2.3: Can you even name the corporate sponsors of the three or four biggest races in New England? I bet 95% of regular racers (i.e. 5+ road races a year) cannot. We can name the clubs/teams that promote them, and maybe those team’s sponsors, but the companies that kick over $1000, $2000, $10,000 (no companies really give that much, do they???) to be the title sponsors are quickly forgotten (or never even known to begin with). So yeah, it’s great that MetLife helps support a New England elite team. I actually went to them for my life insurance policies because they sponsor local cycling. Turns out, their rates stunk and their service wasn’t much better, but I still tried my best to give them business.
If the team has fewer and fewer events to attend, the value for MetLife quickly disappears, so they pull the plug, which means you guys don’t get cheap kits, comped entry fees, and whatever other benefits they’re giving you, which means you stop racing as much, which means promoters have fewer attendees, which means more races are cancelled. See how the vicious cycle works?
I’m pretty sure back in the day USAC required clubs to promote races. Then they got soft and allowed teams to double, triple and quadruple up on one race. And now they don’t require anything.
Please don’t make me call out teams that race and contribute nothing to putting on races.
People aren’t getting priced out of racing. People are choosing to go into debt elsewhere. If you look around, tons of people are riding equipment well beyond their capabilities.
Crashes happen because nobody learns how to ride a bike. They get a ton of fitness on the trainer in their basement but never learn how to use it beyond pedaling it at warp speed. Voila! You have just created an unguided missile. But I don’t think that’s a barrier to entry. That’s just my commentary on crappy bicycle riding.
I do think that people want to get into cock-sizing in a risk-free way, like Strava allows. If you lose a race, you still have to go back to your car or ride home. On Strava, you don’t have to show your face. It’s also just half a step up on riding the trainer. There’s no tactics and very little psychological pressure involved. You just have to push the pedals hard. Racing is quite different.

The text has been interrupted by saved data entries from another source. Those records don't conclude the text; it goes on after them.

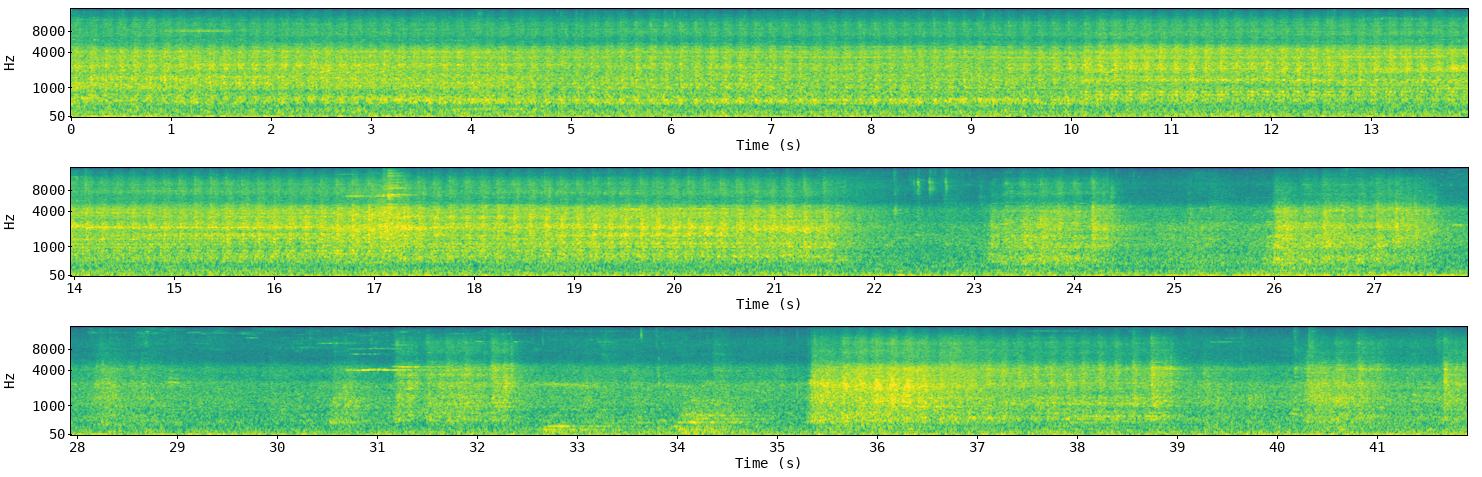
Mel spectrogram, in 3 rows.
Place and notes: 三民區港西里, Kaohsiung City - Construction Sound
Sound from station construction
Kaohsiung City, Taiwan, 15 May 2014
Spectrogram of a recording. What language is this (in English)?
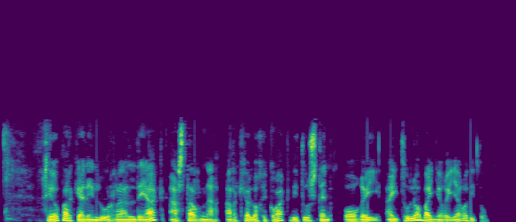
Basque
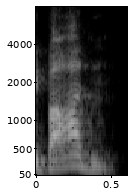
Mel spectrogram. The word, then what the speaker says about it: Baden: And so somebody said, get Linda Kenney Baden. And then, of course, Aidan said, Linda Baden. Yeah, that's yeah. No one can pronounce my name right. I know. Anyway, it's Kennedy, it's Baden.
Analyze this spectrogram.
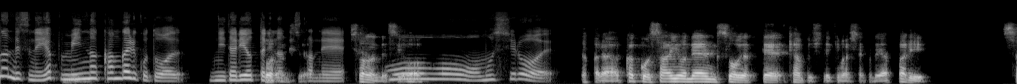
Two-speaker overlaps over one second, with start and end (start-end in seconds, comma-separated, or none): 2.6-4.3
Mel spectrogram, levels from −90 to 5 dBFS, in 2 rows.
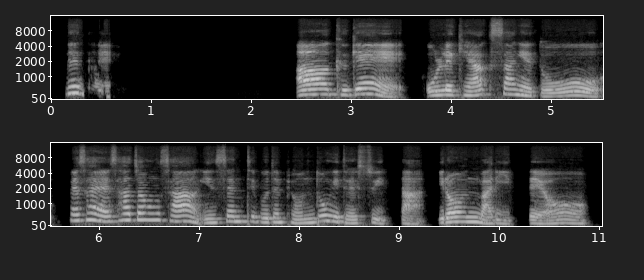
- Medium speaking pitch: No, high, 200 Hz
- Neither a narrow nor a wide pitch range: No, wide, 6.3 semitones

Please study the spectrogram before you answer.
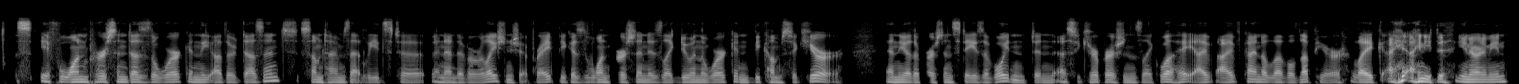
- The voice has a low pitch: Yes, low, 105 Hz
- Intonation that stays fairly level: Yes, narrow, 2.0 semitones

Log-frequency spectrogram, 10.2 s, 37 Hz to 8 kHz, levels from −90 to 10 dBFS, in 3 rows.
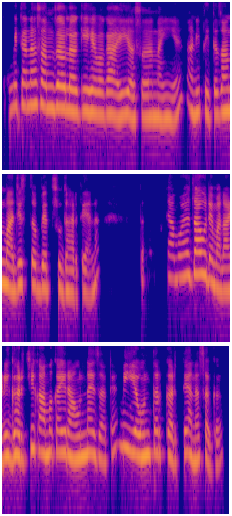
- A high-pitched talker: Yes, high, 235 Hz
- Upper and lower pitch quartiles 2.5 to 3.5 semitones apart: No, average, 4.2 semitones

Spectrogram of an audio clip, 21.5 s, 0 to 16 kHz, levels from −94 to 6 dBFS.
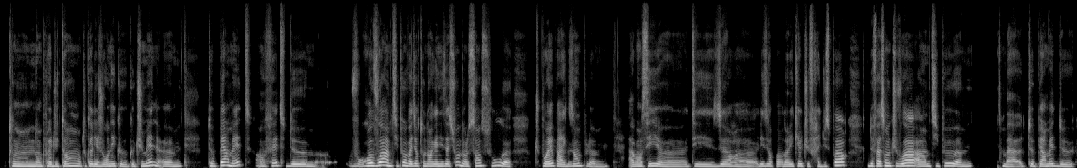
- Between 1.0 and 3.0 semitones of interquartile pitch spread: No, average, 3.7 semitones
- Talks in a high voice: Yes, high, 205 Hz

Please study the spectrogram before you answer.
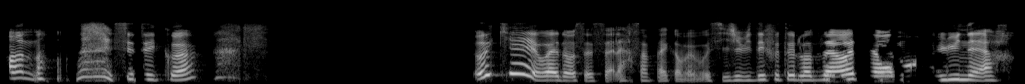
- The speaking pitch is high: Yes, high, 210 Hz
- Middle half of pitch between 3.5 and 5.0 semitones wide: Yes, average, 4.0 semitones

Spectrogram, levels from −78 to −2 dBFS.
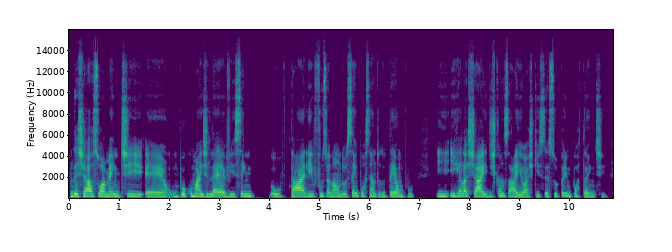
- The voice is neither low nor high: No, high, 205 Hz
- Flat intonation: Yes, narrow, 2.1 semitones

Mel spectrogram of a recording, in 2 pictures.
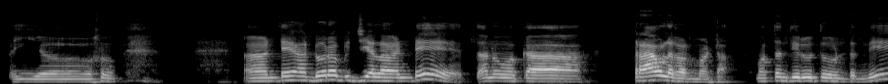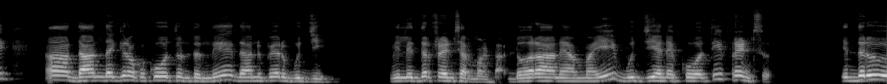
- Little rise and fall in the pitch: No, average, 3.3 semitones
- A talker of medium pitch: Yes, medium, 160 Hz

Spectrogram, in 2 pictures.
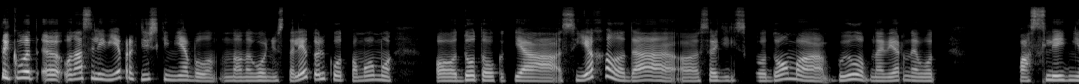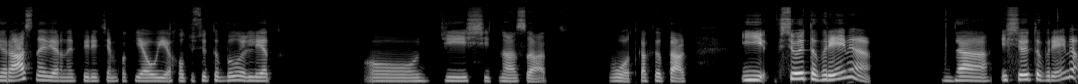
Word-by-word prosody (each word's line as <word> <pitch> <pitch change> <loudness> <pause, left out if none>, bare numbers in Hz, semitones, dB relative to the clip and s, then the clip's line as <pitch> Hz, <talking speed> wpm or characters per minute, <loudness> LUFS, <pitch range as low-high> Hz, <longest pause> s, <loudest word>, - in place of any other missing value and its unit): так 320 -4 +6
вот, 300 -1 +5
э, 220 -2 +3
у - - -1
нас 265 +4 +2
оливье 250 +2 +1
практически 250 -5 -3
не 205 -1 0
было 165 -4 -4
на 170 0 -6
новогоднем 175 0 -4
столе. - - +1
Только 230 -1 -2
вот, 200 0 -3
по-моему, 195 +2 -3 0.4
а, 170 +1 +1
до 210 +5 +2
того, 185 -3 -1
как 170 -2 -14
я 165 -4 +2
съехала, 205 - +1
да, 185 +2 +1 0.2
а, - - -6
с 175 - -12
родительского 180 -1 -5
дома, 195 -3 0
было 205 +4 0
б, 175 - -12
наверное, 180 +2 -2
вот 170 -1 -5 0.8
последний 195 +2 +1
раз, 180 +9 +4
наверное, 175 -5 -1
перед 165 -1 -4
тем, 165 -2 -7
как 165 -1 -12
я 155 -2 -1
уехала. 155 +1 -3
То 170 - -17
есть 170 - -12
это 185 +1 -4
было 185 +3 -1
лет, 175 -1 0 0.9
о, 155 0 -5 0.2
10 170 -2 -4
назад. 150 -1 -2 0.6
Вот, 155 -3 -4
как-то 160 +2 -3
так. - - +1 0.5
И 205 -1 +4
всё 260 -1 +6
это 265 -2 +7
время 235 - +5 0.7
да, 175 -2 +2
и 205 - -1
всё 225 +2 +4
это 235 0 +2
время 200 - +1
180 Hz, 160 wpm, -24 LUFS, 170-210 Hz, 0.9 s, это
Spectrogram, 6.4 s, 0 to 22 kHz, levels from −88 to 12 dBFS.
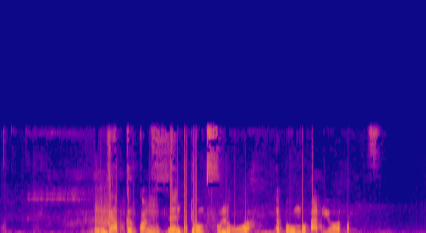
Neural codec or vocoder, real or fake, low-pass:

That’s all for now. My head my explode. I’ve been thinking about all of this for a while.
1. If someone wants to promote racing/fitness and attempt to make money, it is markedly easier to promote running races, 5ks, 10ks, etc. They are relatively easy compared to bike races and the additional costs and needs such as police and volunteers are minimal in comparison.